Before I outline the space sim’s combat experience, a few words regarding SG2’s technical performance on my machine. As a PC exclusive, SG2 includes a number of graphics options, such as vsync on/off, anti-aliasing level, LOD distance, post-processing effects, and various detail controls. It also supports the use of gamepads.
My grey-bearded—but Connor MacLeod-esque—2GB GTX 560 ti performed well with most settings on high, although as is typical with my setup, I get a substantial performance boost by switching off SSAO. I couldn’t tie the game freezes I mentioned above to any specific setting, but it appeared to begin after about 10 hours into one particular game save. Based on attention to the game’s Steam forum, the developer is actively seeking bug reports since SG2 left Early Access on September 26. There’s also a budding Steam Workshop modding community emerging, with 65 entries as of this writing.
Out of drydock

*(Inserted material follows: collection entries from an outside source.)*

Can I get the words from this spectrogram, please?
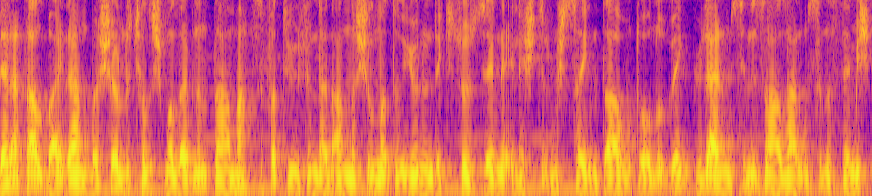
Berat Albayrak'ın başarılı çalışmalarının damat sıfatı yüzünden anlaşılmadığı yönündeki sözlerini eleştirmiş Sayın Davutoğlu ve güler misiniz ağlar mısınız demiş.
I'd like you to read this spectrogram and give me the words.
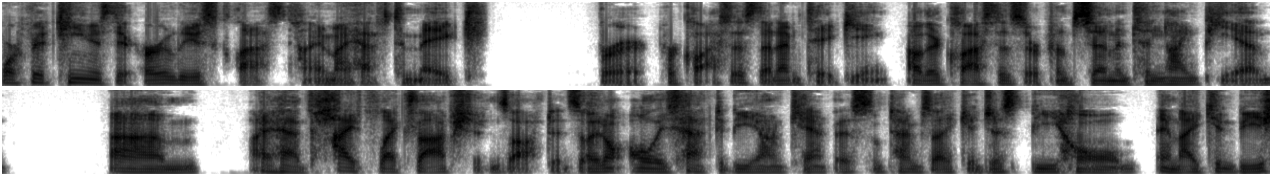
4.15 is the earliest class time I have to make for, for classes that I'm taking. Other classes are from 7 to 9 p.m. Um, I have high flex options often. So I don't always have to be on campus. Sometimes I can just be home and I can be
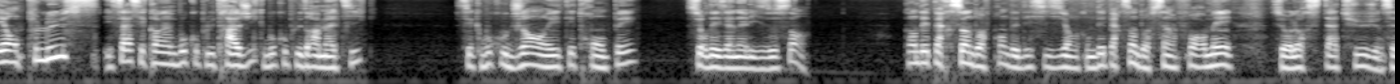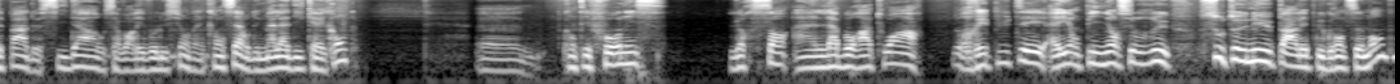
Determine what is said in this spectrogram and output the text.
Et en plus, et ça c'est quand même beaucoup plus tragique, beaucoup plus dramatique, c'est que beaucoup de gens ont été trompés sur des analyses de sang. Quand des personnes doivent prendre des décisions, quand des personnes doivent s'informer sur leur statut, je ne sais pas, de sida ou savoir l'évolution d'un cancer ou d'une maladie quelconque, euh, quand ils fournissent leur sang à un laboratoire réputé, ayant pignon sur rue, soutenu par les plus grands de ce monde,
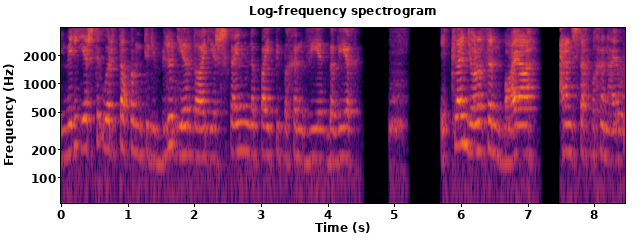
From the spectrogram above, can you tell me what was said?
En met die eerste oortapping toe die bloed deur daai deurskynende pypie begin beweeg, het klein Jonathan baie ernstig begin huil.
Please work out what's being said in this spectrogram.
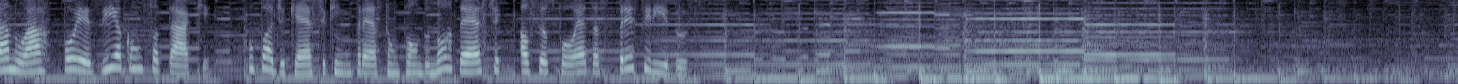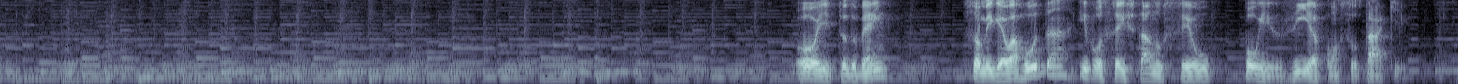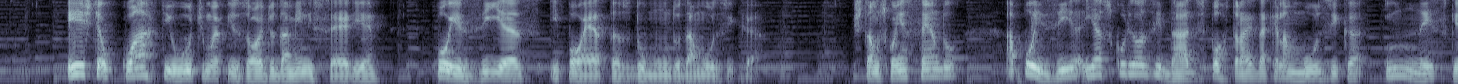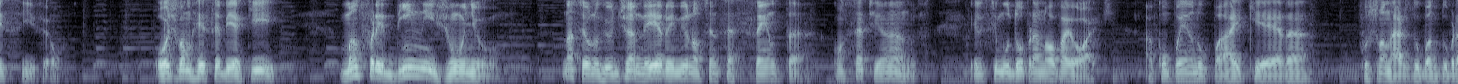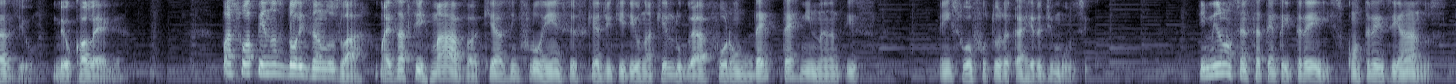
Está no ar Poesia com Sotaque, o podcast que empresta um tom do Nordeste aos seus poetas preferidos. Oi, tudo bem? Sou Miguel Arruda e você está no seu Poesia com Sotaque. Este é o quarto e último episódio da minissérie Poesias e Poetas do Mundo da Música. Estamos conhecendo a poesia e as curiosidades por trás daquela música inesquecível. Hoje vamos receber aqui Manfredini Júnior. Nasceu no Rio de Janeiro em 1960, com sete anos. Ele se mudou para Nova York, acompanhando o pai que era funcionário do Banco do Brasil, meu colega. Passou apenas dois anos lá, mas afirmava que as influências que adquiriu naquele lugar foram determinantes em sua futura carreira de músico. Em 1973, com 13 anos,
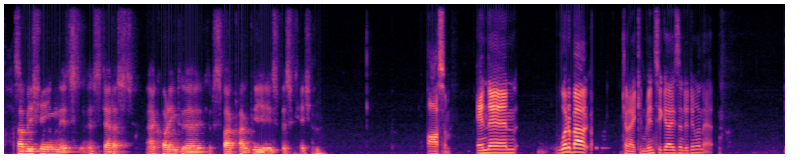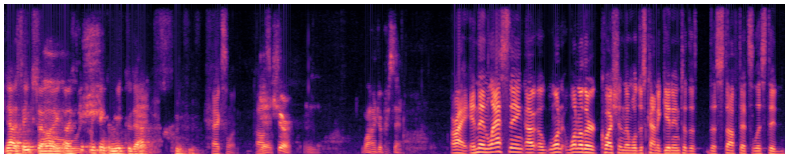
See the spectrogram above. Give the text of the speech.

Combat takes place in all regions of space, in far-flung junk fields as well as planetary orbit. Each ship carries a threat tag that tells you what you’re likely up against, from trivial to impossible. Sometimes it’s a good decision to make a break for it, but when you do decide to engage, combat comes down to managing power for your three main systems: propulsion, shields, and weapons. Weapons systems are divided between light and heavy. Light weapons depend on battery strength and include plasma cannons, beams, and railguns. Each of these variants has a different take on rate of fire, range, and hull versus shield penetration. Heavy weapons such as torpedoes and missile turrets do substantially more damage but have limited ammunition and must be reloaded on planets and space stations.
Shift more juice to the weapon banks, and your batteries powering the light-weapon turrets charge faster and allow for more consistent fire. Finding a good balance between controlling the camera with the mouse and mastering the keyboard shortcuts is vital to success against difficult opponents. And because ship movement can be linked to the keyboard or the mouse, it requires some trial and error to find the best setup. While I made the most use of the auto fire function, manual fire is just as viable, depending on the how good you are at multitasking. In my engineer pirate-killer role, I focus on upgrading my nimble, corvette-class ship to dodge incoming fire. This preserves my shields so the computer can keep firing away.
There are also skills you can level up to boost weapons, create dangerous anomalies, or increase ship agility, depending on your character’s particular specialization. As you gain levels, you can apply upgrade points to your skill areas for an in-combat advantage accessed through a hotkey. Purchased items like shield boosters, repair bots, and speed buffs, among many others, add another layer of complexity to combat.
What I enjoy about Starpoint Gemini 2 is its willingness to leave me alone in the universe it puts on display, while also using careful and dynamic design to ensure there’s always a new goal to chase after. Most satisfying is that I get to decide what kind of adventurer I want to be: the crusty freighter captain, the fly-by-night smuggler, or the faction outcast. It’s all there to play. SG2 gives me a dynamic backdrop, great visuals, and thoughtful music so I can build my off-world identity. It’s where I want to be.